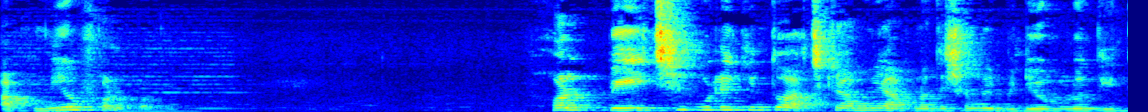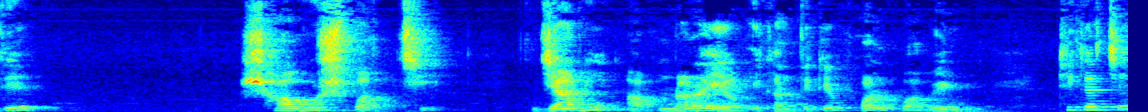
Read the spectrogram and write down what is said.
আপনিও ফল পাবেন। ফল পেয়েছি বলে কিন্তু আজকে আমি আপনাদের সামনে ভিডিওগুলো দিতে সাহস পাচ্ছি। জানি আপনারা এখান থেকে ফল পাবেন। ঠিক আছে?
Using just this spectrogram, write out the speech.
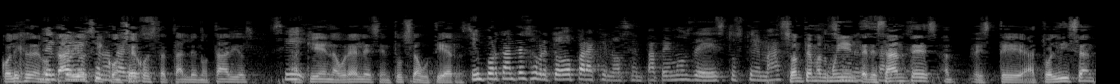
Colegio de Notarios y Consejo Estatal de Notarios, aquí en Laureles, en Tuxtla Gutiérrez. Importante sobre todo para que nos empapemos de estos temas. Son temas muy interesantes, este, actualizan,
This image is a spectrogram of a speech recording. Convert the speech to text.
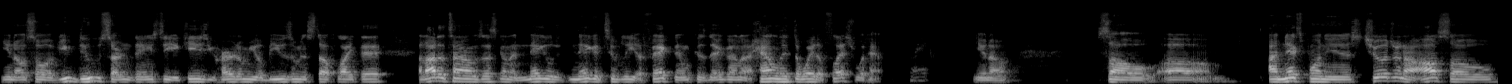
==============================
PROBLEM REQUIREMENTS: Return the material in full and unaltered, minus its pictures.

SOLVED PROBLEM:
Read the spectrogram and write down what is said.
আপনিও ফল পাবেন। ফল পেয়েছি বলে কিন্তু আজকে আমি আপনাদের সামনে ভিডিওগুলো দিতে সাহস পাচ্ছি। জানি আপনারা এখান থেকে ফল পাবেন। ঠিক আছে?
Using just this spectrogram, write out the speech.
Colegio de Notarios y Consejo Estatal de Notarios, aquí en Laureles, en Tuxtla Gutiérrez. Importante sobre todo para que nos empapemos de estos temas. Son temas muy interesantes, este, actualizan,
This image is a spectrogram of a speech recording. Convert the speech to text.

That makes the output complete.